2. Uncomplicated acute PVT in patients without cirrhosis: Full assessment of hypercoagulable conditions is warranted in collaboration with a hematologist. Antithrombotic treatment is warranted to prevent progression to intestinal ischemia/necrosis (indication for surgical referral and treatment) and the development of chronic PVT and associated noncirrhotic portal hypertension. The length of treatment is in part determined by the precipitating factors (6 months to lifelong if the etiology is irreversible). The choice of therapeutic anticoagulation includes low-molecular-weight heparin (LMWH), a vitamin K antagonist (VKA), and direct oral anticoagulants (DOACs). Data regarding safety and efficacy of DOACs in this patient population are limited.
Indications for local catheter-directed thrombolysis may include thrombus extension with worsening symptoms in patients receiving anticoagulant treatment or threatening bowel infarction related to venous stasis.
3. Acute PVT in patients with cirrhosis: The evidence for treatment of acute PVT in the setting of cirrhosis is predominantly based on observational and case-series studies. The outcomes of these studies suggest that anticoagulation results in higher rates of recanalization (71% vs 42%) with a similar rate of both major and minor bleeding. DOACs are discouraged in patients with decompensated cirrhosis. Traditionally patients with decompensated cirrhosis are treated with LMWH and, less preferably, with a VKA.

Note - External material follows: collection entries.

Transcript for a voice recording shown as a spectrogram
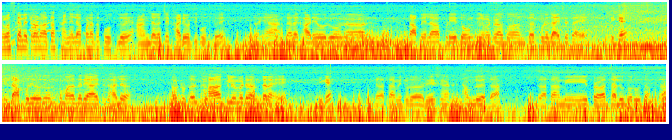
नमस्कार मित्रांनो आता फायनली आपण आता पोहोचलो आहे आंधाराच्या खाडीवरती पोहोचलो आहे तर ह्या आंधारा खाडीवरून आता आपल्याला पुढे दोन किलोमीटर अजून अंतर पुढे जायचंच आहे. ठीक आहे? आणि दापोलीवरून तुम्हाला जर यायचं झालं तर टोटल दहा किलोमीटर अंतर आहे. ठीक आहे? तर आता आम्ही थोडं रेस्ट घेण्यासाठी थांबलो आहे आता. तर आता आम्ही प्रवास चालू करूच आमचा.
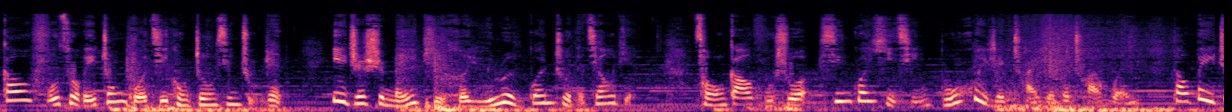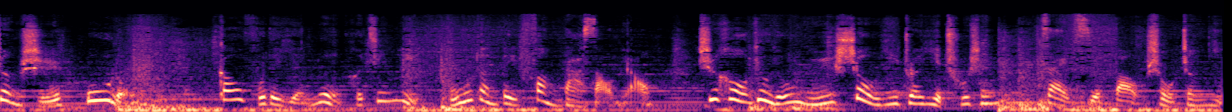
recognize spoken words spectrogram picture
高福作为中国疾控中心主任。一直是媒体和舆论关注的焦点。从高福说新冠疫情不会人传人的传闻，到被证实乌龙，高福的言论和经历不断被放大扫描。之后又由于兽医专业出身，再次饱受争议。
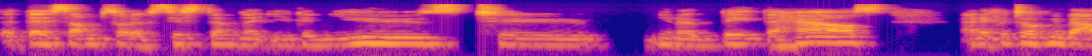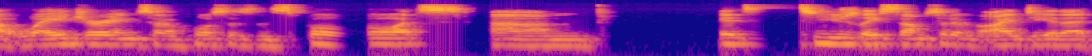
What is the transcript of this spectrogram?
that there's some sort of system that you can use to, you know, beat the house. And if we're talking about wagering, so horses and sports, um, it's usually some sort of idea that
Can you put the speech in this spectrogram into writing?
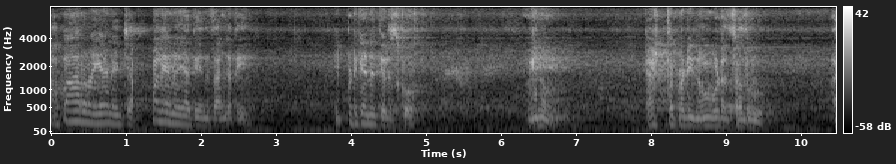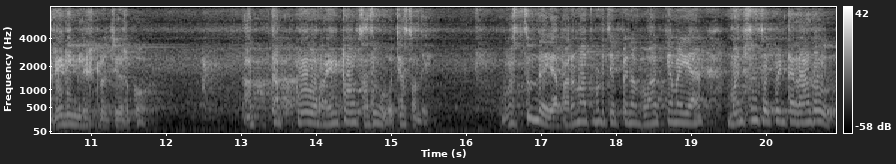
అపారమయ్యా నేను చెప్పలేనయ్యా దీని సంగతి. ఇప్పటికైనా తెలుసుకో. విను. కష్టపడి నువ్వు కూడా చదువు. రీడింగ్ లిస్ట్లో చేరుకో. తప్పు రైటో చదువు వచ్చేస్తుంది. వస్తుందయ్యా పరమాత్ముడు చెప్పిన వాక్యమయ్యా మనుషులు చెప్పింటే రాదు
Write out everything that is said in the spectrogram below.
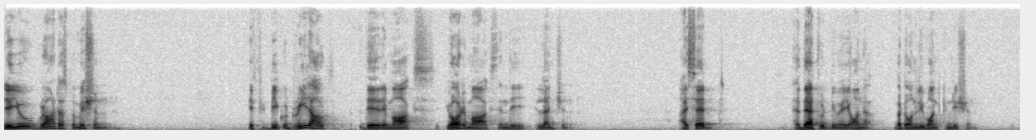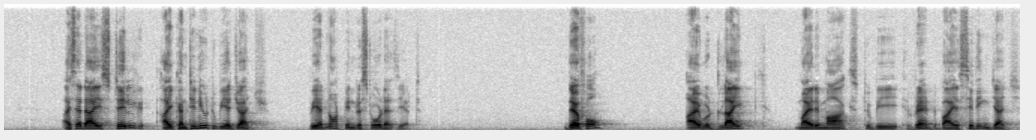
do you grant us permission if we could read out the remarks, your remarks in the luncheon? I said, that would be my honor, but only one condition. I said, I still, I continue to be a judge. We had not been restored as yet. Therefore, I would like my remarks to be read by a sitting judge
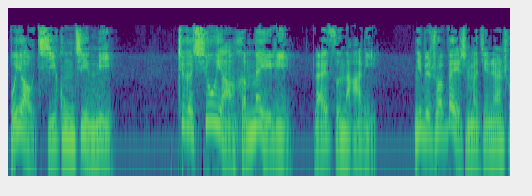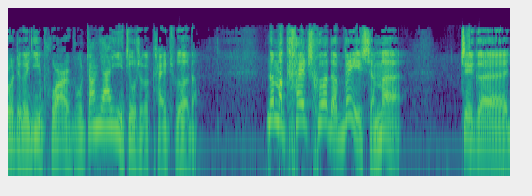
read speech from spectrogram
不要急功近利。这个修养和魅力来自哪里？你比如说，为什么金山说这个一仆二主？张嘉译就是个开车的。那么开车的为什么这个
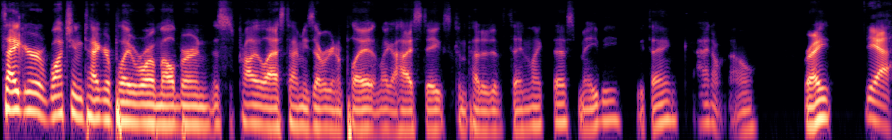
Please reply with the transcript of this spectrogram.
Tiger watching Tiger play Royal Melbourne. This is probably the last time he's ever going to play it in like a high stakes competitive thing like this. Maybe we think. I don't know. Right? Yeah.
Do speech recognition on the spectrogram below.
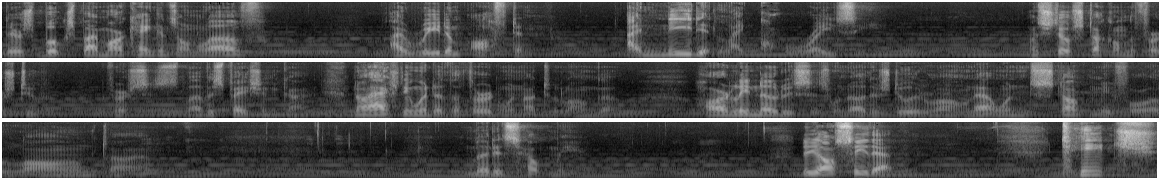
There's books by Mark Hankins on love. I read them often. I need it like crazy. I'm still stuck on the first two verses. Love is patient and kind. No, I actually went to the third one not too long ago. Hardly notices when others do it wrong. That one stumped me for a long time. But it's helped me. Do y'all see that? Teach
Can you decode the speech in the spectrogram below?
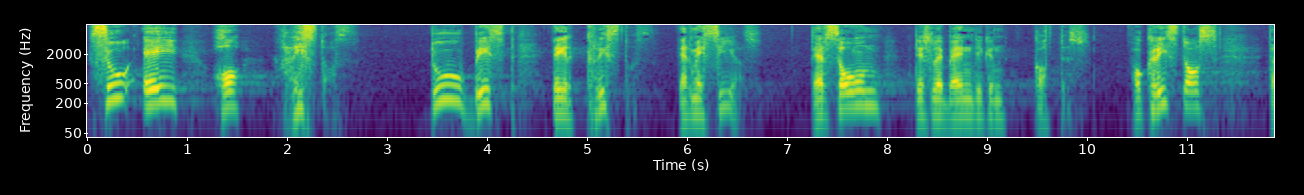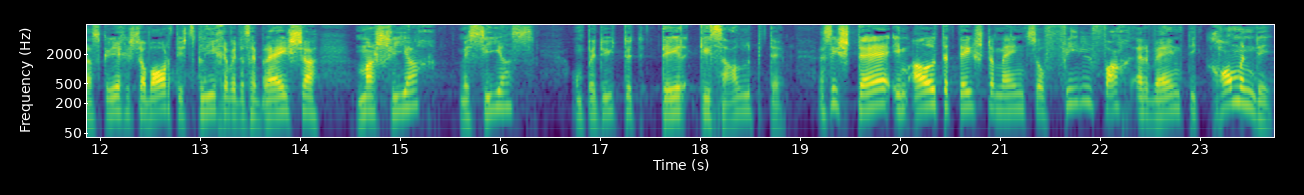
Su ei ho Christus. Du bist der Christus, der Messias, der Sohn des lebendigen Gottes. Ho Christus, das griechische Wort ist das gleiche wie das hebräische Mashiach, Messias, und bedeutet der Gesalbte. Es ist der im Alten Testament so vielfach erwähnte kommende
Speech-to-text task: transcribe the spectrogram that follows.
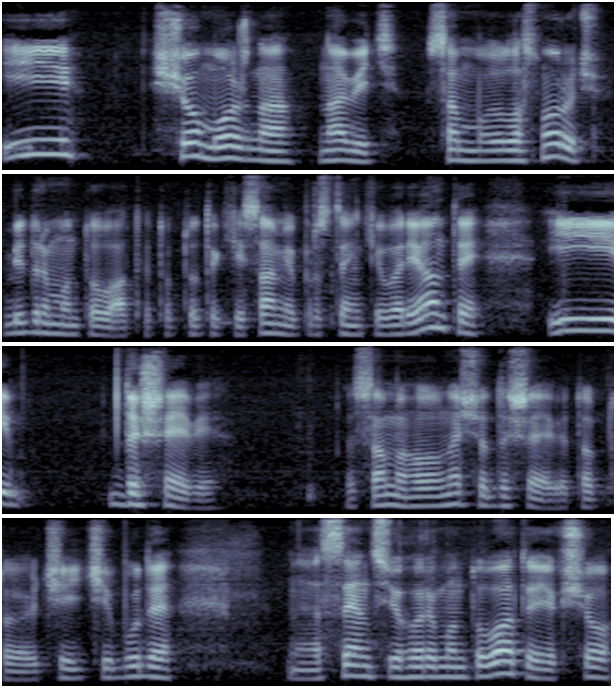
і що можна навіть власноруч відремонтувати. Тобто такі самі простенькі варіанти і дешеві. Саме головне, що дешеві. Тобто, чи, чи буде е, сенс його ремонтувати, якщо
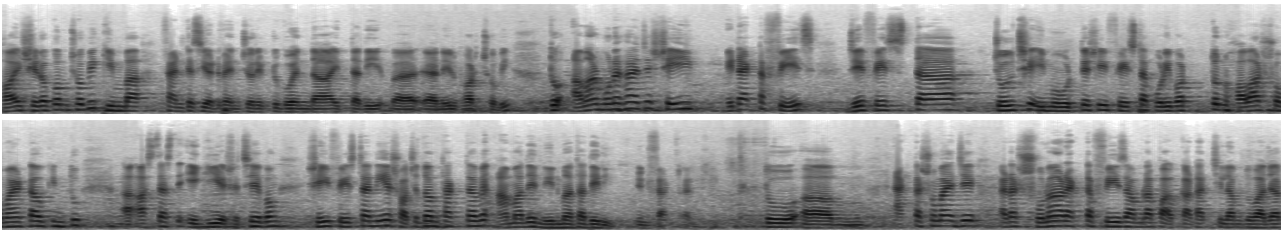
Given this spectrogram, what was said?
হয় সেরকম ছবি কিংবা ফ্যান্টাসি অ্যাডভেঞ্চার একটু গোয়েন্দা ইত্যাদি নির্ভর ছবি। তো আমার মনে হয় যে সেই, এটা একটা ফেজ যে ফেজটা চলছে এই মুহূর্তে, সেই ফেজটা পরিবর্তন হওয়ার সময়টাও কিন্তু আস্তে আস্তে এগিয়ে এসেছে এবং সেই ফেজটা নিয়ে সচেতন থাকতে হবে আমাদের নির্মাতাদেরই ইনফ্যাক্ট আর কি। তো একটা সময় যে একটা সোনার একটা ফেজ আমরা কাটাচ্ছিলাম দু হাজার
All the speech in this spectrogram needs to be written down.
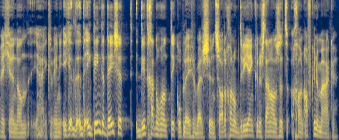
weet je, en dan, ja, ik weet niet. Ik, ik denk dat deze, dit gaat nog wel een tik opleveren bij de Suns. Ze hadden gewoon op 3-1 kunnen staan als ze het gewoon af kunnen maken.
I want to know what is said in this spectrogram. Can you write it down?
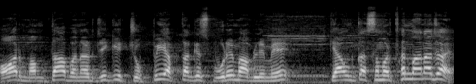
और ममता बनर्जी की चुप्पी अब तक इस पूरे मामले में क्या उनका समर्थन माना जाए?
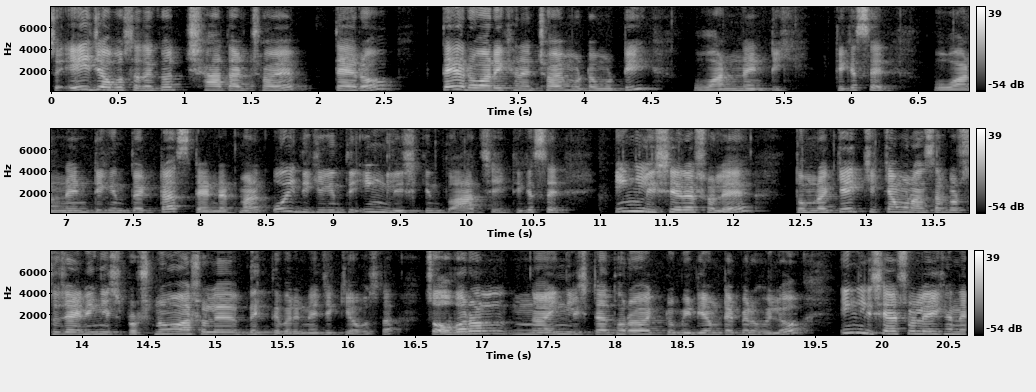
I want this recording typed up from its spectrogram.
সো এই যে অবস্থা, দেখো, সাত আর ছয়ে, তেরো তেরো আর এখানে ছয় মোটামুটি ওয়ান নাইনটি ঠিক আছে? ওয়ান নাইনটি কিন্তু একটা স্ট্যান্ডার্ড মার্ক ওই দিকে কিন্তু ইংলিশ কিন্তু আছেই, ঠিক আছে? ইংলিশের আসলে তোমরা কে কি কেমন আনসার করছ? যে ইংলিশ প্রশ্ন আসলে দেখতে পারি না যে কি অবস্থা। সো ওভারঅল ইংলিশটা ধরো একটু মিডিয়াম টাইপের হইলেও ইংলিশে আসলে এখানে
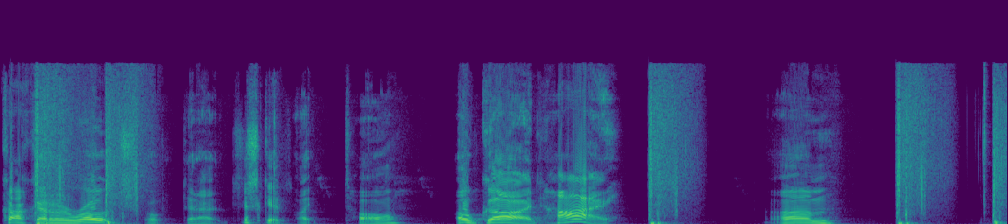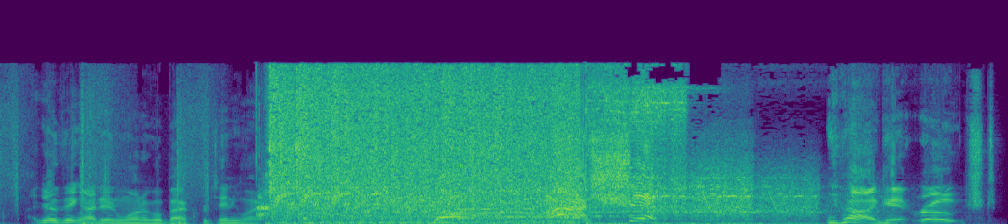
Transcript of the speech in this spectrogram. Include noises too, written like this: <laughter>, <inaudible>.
cockroach. Oh, did I just get like tall? Oh God, hi. Um, I good thing I didn't want to go backwards anyway. God. <laughs> Ah, shit! <laughs> I get roached.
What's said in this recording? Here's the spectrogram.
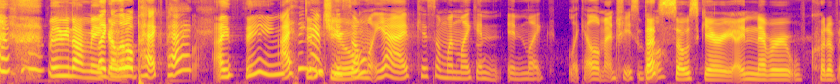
maybe not makeup. like a little peck peck? I think. I think Didn't I've kissed someone. Yeah, I've kissed someone like in in like like elementary school. That's so scary. I never could have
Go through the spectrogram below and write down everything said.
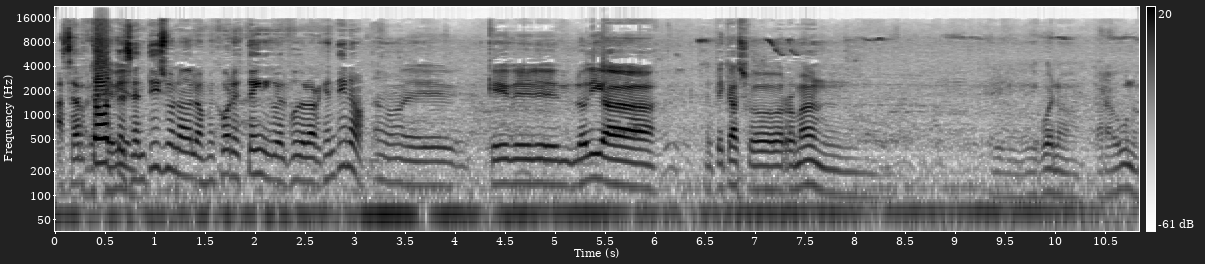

In general, PVT is not a contraindication to liver transplant among patients with decompensated cirrhosis. However, complete portal vein occlusion increases surgical complexity by necessitating portal vein reconstruction at the time of transplant and may result in decreased graft survival. Accordingly, initiation of anticoagulation in selected patients with decompensated cirrhosis and PVT can assist in mitigating thrombus propagation to complete occlusion/mesenteric extension and therefore reduce posttransplant complications. The American Association for the Study of Liver Diseases (AASLD) recommends anticoagulation in all eligible patients with a recent partially occlusive (>50% obstructive occlusion of the portal vein) or more extensive disease. In patients with minimally occlusive disease, repeat imaging in 3 months is deemed a reasonable alternative.
4. Chronic PVT (diagnosed on repeated testing or suspected with the presence of collaterals/cavernous malformations): Long-term antithrombotic treatment is very rarely needed and used. Treat complications of portal hypertension. In very selected patients with recurrent bleeding or refractory large-volume ascites despite endoscopic and medical management, portal vein recanalization using catheter directed thrombectomy followed by a transjugular intrahepatic portosystemic shunt (TIPS) may be considered in specialized centers. In patients with thrombosis limited to the splenic vein (SVT), observation alone may be appropriate. However, splenectomy can be considered in the context of bleeding gastric varices secondary to SVT.